Disney+ will come to U.S., Canada and Netherlands on Nov. 12
Disney said Monday that its long-awaited streaming service, Disney+, will be available in several countries in November and accessible on a wide variety of devices.
On Nov. 12, consumers will be able to access Disney+ not only in the United States, but also in Canada and the Netherlands. A week later, Disney+ will launch in Australia and New Zealand, the company said in a statement.
The much-anticipated service will be available through an app in a variety of devices, including smartphones and connected TV devices made by Apple and Google. It can also be accessed on Microsoft’s gaming console Xbox One, Sony’s PlayStation 4 and Android TVs, as well as Roku TVs and streaming players.
Many companies that sell streaming services see Disney as a formidable competitor to Netflix. Disney, with a treasure-trove of family-friendly movies and shows, has already come out with an aggressive price strategy and will make Disney+ a home for many of its titles.
In its first year, the streaming service will have 100 recent theatrical releases, 400 older films and more than 7,500 television episodes. Disney+ will be the exclusive place to stream “Toy Story 4,” “The Lion King,” and “Star Wars: The Rise of Skywalker.”
In the U.S., Disney said it would offer a bundle of Disney+, ESPN+ and a version of Hulu for $12.99 a month. Disney+ alone would be $6.99 a month.
Monthly subscriptions for Disney+ will be $8.99 Canadian and Australian dollars, nearly 7 euros in the Netherlands, and $9.99 New Zealand dollars.
Already, some competitors such as Amazon have made a shift in their programming before Disney+'s launch. Amazon has signaled to producers that it is no longer interested in developing new original animated shows aimed at young children, people familiar with the matter said. Instead, the company will focus on shows that families can view together and content for young adults.

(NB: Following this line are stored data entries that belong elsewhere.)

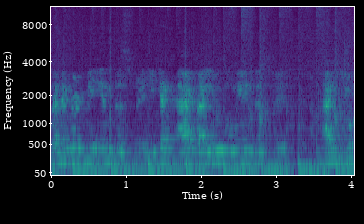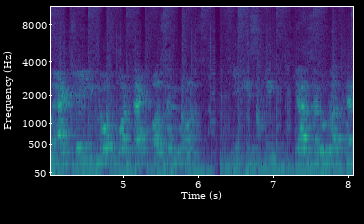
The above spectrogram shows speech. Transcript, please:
benefit me in this way. He can add value to me in this way. And you actually know what that person want कि इसकी क्या ज़रूरत है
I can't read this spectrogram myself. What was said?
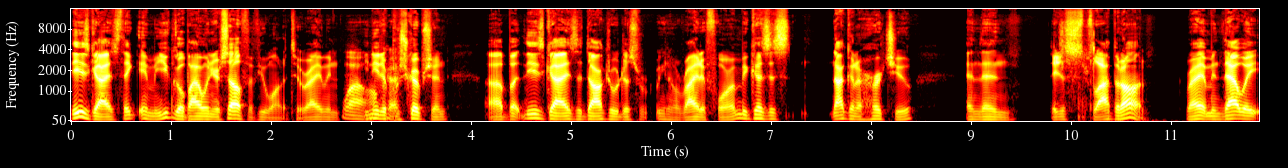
These guys, they, I mean, you can go buy one yourself if you wanted to, right? I mean, Wow, you need okay. a prescription, uh, but these guys, the doctor would just, you know, write it for them because it's not going to hurt you, and then they just slap it on, right? I mean, that way,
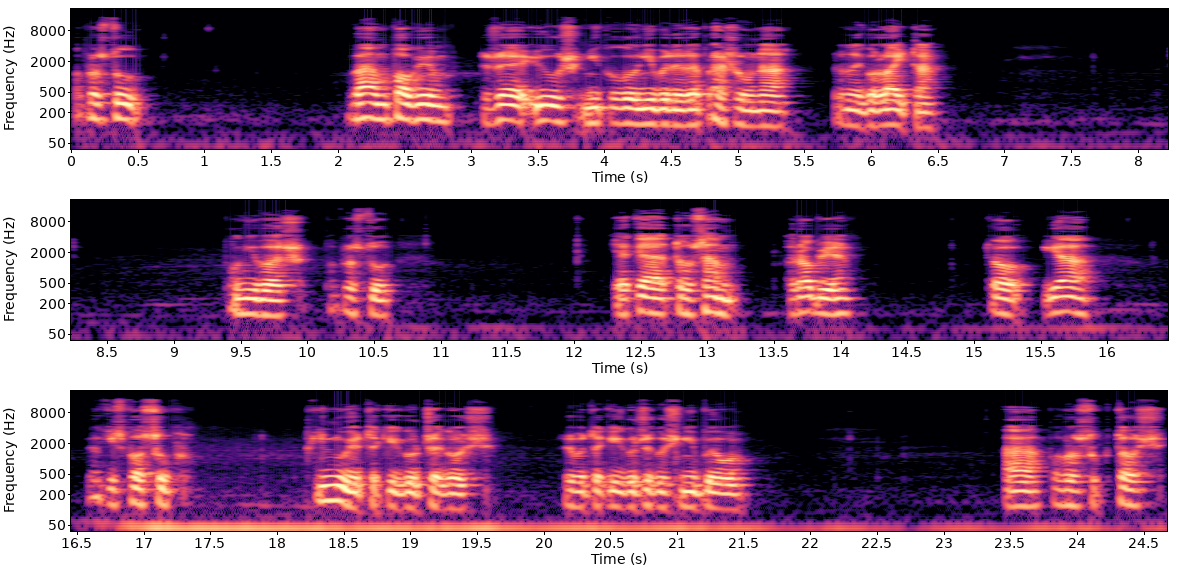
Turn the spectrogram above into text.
po prostu Wam powiem, że już nikogo nie będę zapraszał na żadnego lajta. Ponieważ po prostu jak ja to sam robię, to ja w jakiś sposób pilnuję takiego czegoś, żeby takiego czegoś nie było. A po prostu ktoś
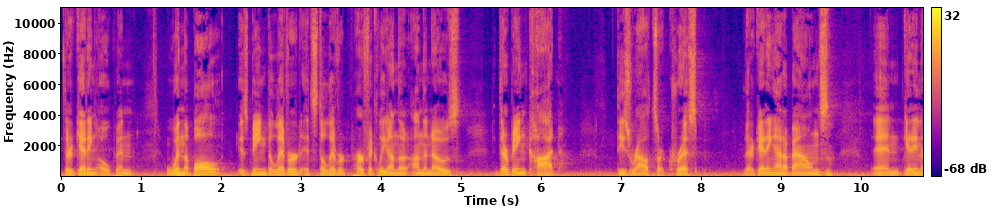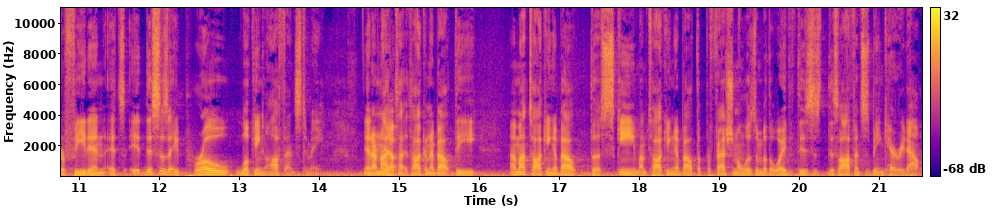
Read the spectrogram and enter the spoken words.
They're getting open. When the ball is being delivered, it's delivered perfectly on the on the nose. They're being caught. These routes are crisp. They're getting out of bounds and getting their feet in. It's it, this is a pro looking offense to me. And I'm not Yeah. t- talking about the I'm not talking about the scheme. I'm talking about the professionalism of the way that this is, this offense is being carried out.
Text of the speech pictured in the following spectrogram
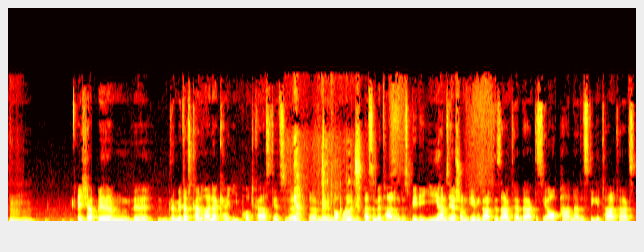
Mhm. Ich habe, ähm, äh, damit das kein reiner KI-Podcast jetzt wird, ja. äh, mir nochmal die Pressemitteilung des BDI, haben Sie ja schon eben gerade gesagt, Herr Berg, dass Sie auch Partner des Digitaltags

Inside the business of entertainment
The Wide Shot brings you news, analysis and insights on everything from streaming wars to production — and what it all means for the future.
You may occasionally receive promotional content from the Los Angeles Times.